EUREKA SPRINGS (KFSM) -- No new bed and breakfasts will be popping up in arguably one of Arkansas' most popular tourist areas anytime soon.
The city council passed a moratorium on B&Bs on June 27 with a 4-2 vote.
The Eureka Springs Planning Commission will take over by drafting new rules concerning B&Bs within city limits.
The new rule was spearheaded by alderman and restaurant owner, James DeVito, who said housing options for people who live and work in the small city are lacking.
"The availability for rental properties for people who live and work here is diminishing," DeVito said. "The more B&Bs that we allow in the residential areas, the more it fragments the fabric of residential Eureka Springs."
Opponents have responded by calling the six month moratorium unfair.

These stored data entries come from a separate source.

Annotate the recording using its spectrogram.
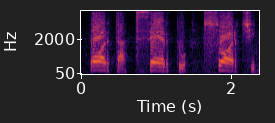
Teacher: parte dos Gaúchos faz o r com a ponta da língua esse som de R é feito com a ponta da língua vibrando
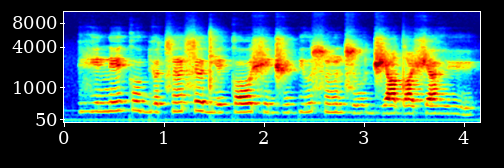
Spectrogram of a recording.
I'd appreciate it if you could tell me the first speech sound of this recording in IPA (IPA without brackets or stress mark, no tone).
vʲ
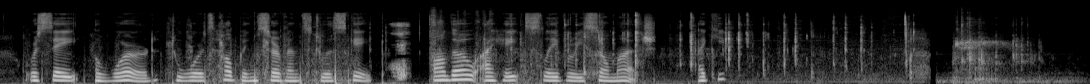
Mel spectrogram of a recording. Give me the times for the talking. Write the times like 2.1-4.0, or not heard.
0.2-7.2.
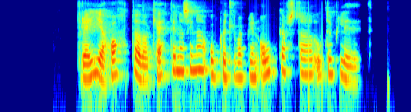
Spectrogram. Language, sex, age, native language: Icelandic, female, 40-49, Icelandic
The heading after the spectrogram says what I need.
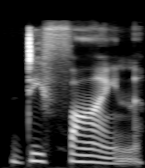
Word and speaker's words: define: We all say define with that long i sound, but add an ending and it becomes definition. The i is totally gone, and it's replaced by a short i sound.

Alderman Mickey Schneider is one of those who doesn't agree with the rule and voted against it. She said the moratorium negatively affects bed and breakfast owners.
"The owner or manager has to live there," Schneider said. "So a B&B is not a second home being rented out when the owner lives in another state. The owners actually live on site; they are locals."

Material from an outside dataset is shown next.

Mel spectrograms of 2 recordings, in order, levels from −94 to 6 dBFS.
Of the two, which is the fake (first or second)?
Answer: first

DeVito argued that a B&B manager would suffice per city rules that are currently in place. He said that nothing would stop people from coming into the city and buying homes for business.
"There's no ordinances to preclude that somebody with enough deep pockets to come in to buy a number of B&B properties and just put their managers on site," DeVito said. "That's the only requirement that we have."

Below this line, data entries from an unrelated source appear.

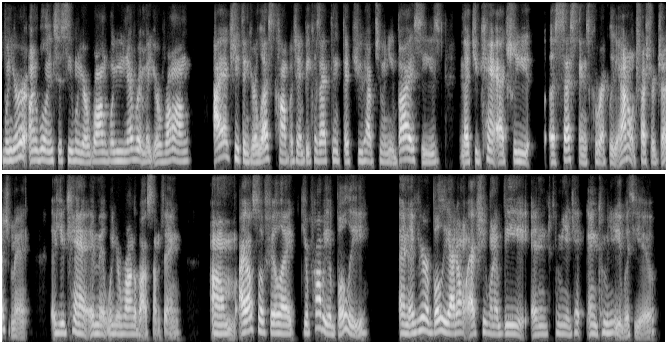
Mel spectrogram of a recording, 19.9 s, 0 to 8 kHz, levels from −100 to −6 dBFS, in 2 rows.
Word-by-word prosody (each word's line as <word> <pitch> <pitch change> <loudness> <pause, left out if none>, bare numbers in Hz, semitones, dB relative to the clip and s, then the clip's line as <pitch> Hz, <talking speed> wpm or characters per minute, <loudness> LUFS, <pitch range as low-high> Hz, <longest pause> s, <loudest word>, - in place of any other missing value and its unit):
when 175 0 0
you're 205 +6 +4
unwilling 180 0 +1
to 170 -1 -5
see 175 +1 -3
when 170 -1 -2
you're 145 -2 +1
wrong, 165 +1 +3
when 165 0 -3
you 170 0 -1
never 185 +2 +1
admit - - -3
you're 155 - -3
wrong, 170 0 +1 0.3
I - - +7
actually 220 -5 -1
think 165 -3 -3
you're - - +1
less 210 +2 +3
competent 155 -1 0
because 170 0 -4
I 165 - +3
think 175 +1 -7
that 160 +1 -4
you 165 - -4
have 155 -2 0
too 160 +1 -8
many 150 - -6
biases 185 -4 +1 0.2
and - - -7
that 150 +2 +3
you 165 - -4
can't 180 -1 +2
actually 160 - 0 0.3
assess 185 +6 +2
things - - -5
correctly, - - -3
and - - +1
I - - +9
don't - - 0
trust - - -1
your - - -4
judgment - - -4 0.3
if 165 - -2
you 170 0 0
can't 175 -5 +1
admit 160 - -1
when 80 - -4
you're - - -3
wrong 150 0 +2
about - - 0
something. - - -6 0.5
Um, 160 -1 +3
I 180 - +8
also 205 -3 +3
feel 170 -2 +1
like 160 -1 +2
you're 170 -1 -3
probably 260 -6 +2
a 155 - +1
bully. 175 +3 -2 0.4
And 160 -2 +1
if 170 - +1
you're 220 -1 +3
a - - +1
bully, 185 0 +4
I 160 - +6
don't 180 0 +1
actually 185 - 0
want 155 -3 -3
to 150 - -7
be 155 -1 -1
in 150 +1 -4
communica 155 +1 -6
in 160 -1 -2
community 175 +1 -3
with - - -6
you 475 +1 -6
170 Hz, 235 wpm, -24 LUFS, 155-185 Hz, 0.5 s, I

There does however, seem to be common ground for both sides and it would include giving developers incentives to turn old lodges and motels into apartments for local residents.
"We have 5,000 hotels and motel [rooms] that can't fill up even during peak time that could be perfect apartment complexes," Schneider said.
Both alderman agreed that there needs to be more affordable housing options for residents.
"If someone really wanted to make a good investment, this is the area to go. We get seasonal workers, we get people who would love to move here," Schneider said. "There are no apartment complexes to speak of."